* [Task goal] Among the lines below, some may hold the word "fake"; state how many do, giving only the number.

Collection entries
----

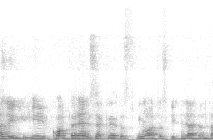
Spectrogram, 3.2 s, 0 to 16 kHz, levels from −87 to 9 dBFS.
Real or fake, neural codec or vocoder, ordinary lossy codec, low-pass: fake; codec, 32 kHz, 1.9 kbps, SNAC; Opus, 32 kbps; 14.4 kHz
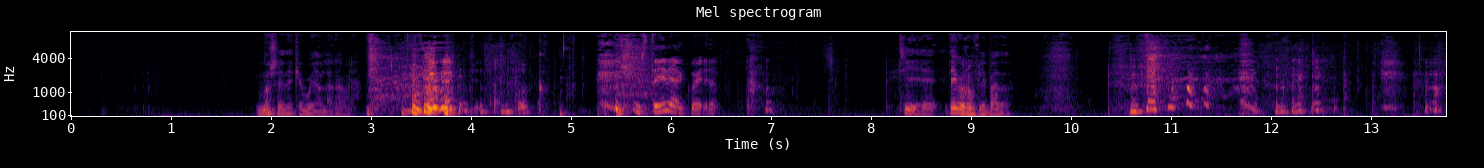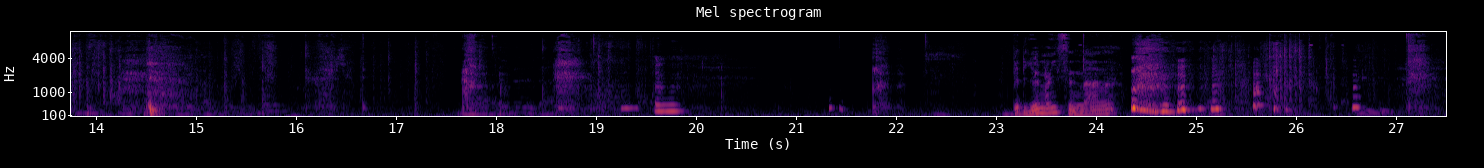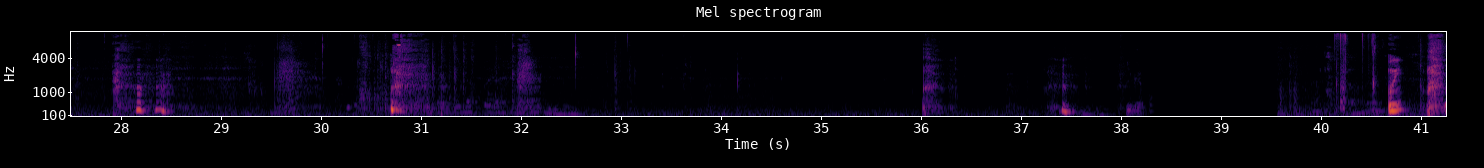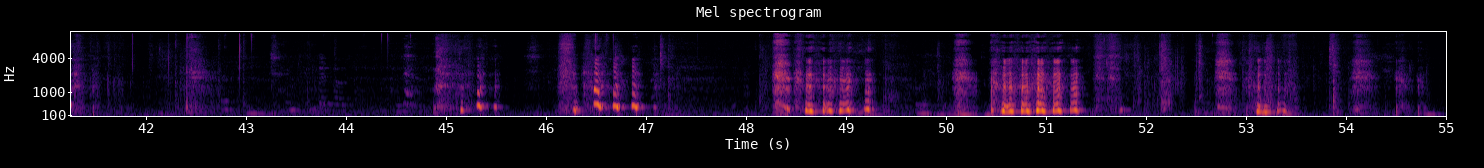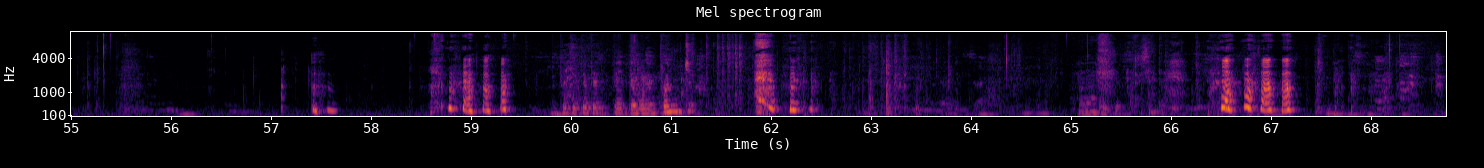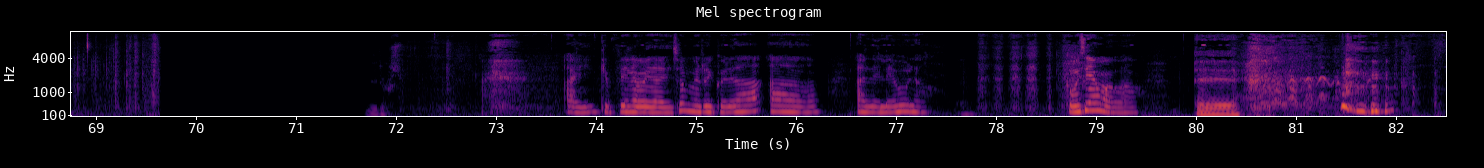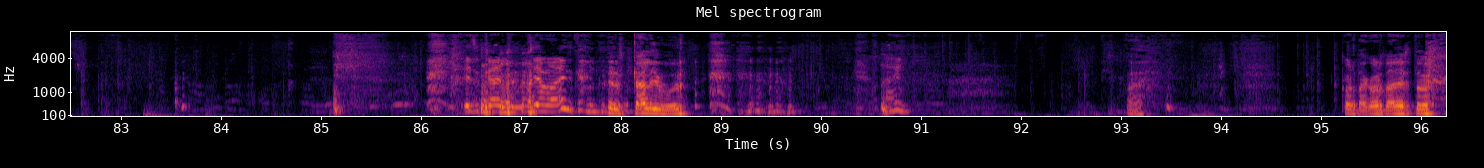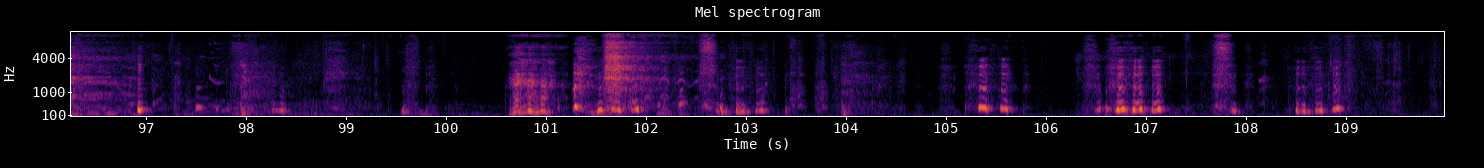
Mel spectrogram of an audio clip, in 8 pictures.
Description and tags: Laughter and giggle of a young woman (conversation)
Conversation and laughter of a young woman. Studio recording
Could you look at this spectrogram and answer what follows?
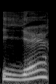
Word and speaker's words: hier: Hier means yesterday, okay? Hier. So remember, this H here is not pronounced, okay?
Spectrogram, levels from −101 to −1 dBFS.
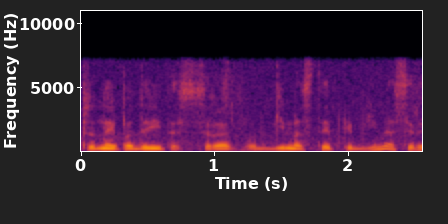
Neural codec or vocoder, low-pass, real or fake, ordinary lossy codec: none; 7.2 kHz; real; AAC, 64 kbps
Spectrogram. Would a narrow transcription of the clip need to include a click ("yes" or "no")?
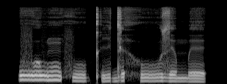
no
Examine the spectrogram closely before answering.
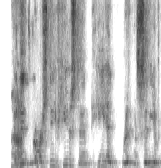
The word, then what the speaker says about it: Houston: and the drummer was, is it Houston? Steve Houston? Is that how he pronounced it? Steve Houston. Yes. Okay. Steve Houston.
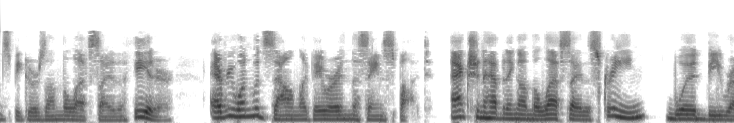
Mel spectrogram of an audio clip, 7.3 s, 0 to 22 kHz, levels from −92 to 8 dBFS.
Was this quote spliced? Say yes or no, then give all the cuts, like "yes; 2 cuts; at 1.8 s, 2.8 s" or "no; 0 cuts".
yes; 2 cuts; at 2.0 s, 4.4 s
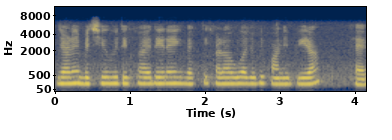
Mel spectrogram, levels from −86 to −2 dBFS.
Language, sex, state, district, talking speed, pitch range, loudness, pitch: Hindi, female, Uttar Pradesh, Jalaun, 215 wpm, 205-215 Hz, -16 LUFS, 210 Hz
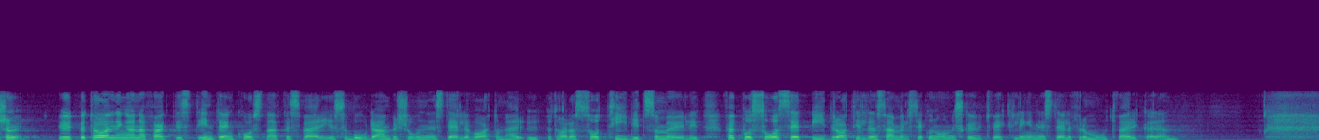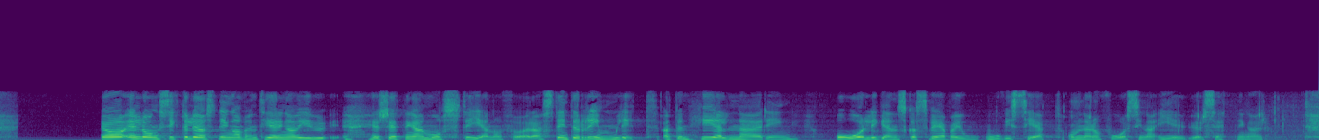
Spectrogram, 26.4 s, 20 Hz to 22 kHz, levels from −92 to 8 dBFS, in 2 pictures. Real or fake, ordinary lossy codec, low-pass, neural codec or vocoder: real; none; none; none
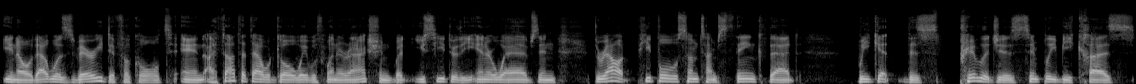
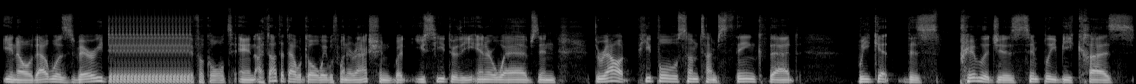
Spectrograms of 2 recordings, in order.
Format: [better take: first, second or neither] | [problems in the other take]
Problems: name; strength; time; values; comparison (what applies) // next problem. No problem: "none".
first | audio freezing; at 1 s for 1 s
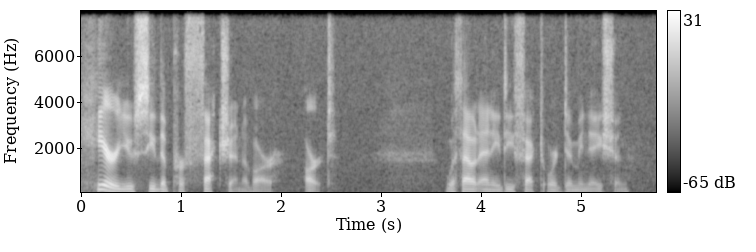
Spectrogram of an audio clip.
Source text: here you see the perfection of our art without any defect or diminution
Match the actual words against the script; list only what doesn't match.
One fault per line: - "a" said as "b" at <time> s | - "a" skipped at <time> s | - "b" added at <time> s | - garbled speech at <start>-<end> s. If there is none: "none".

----

* [Solution below] 3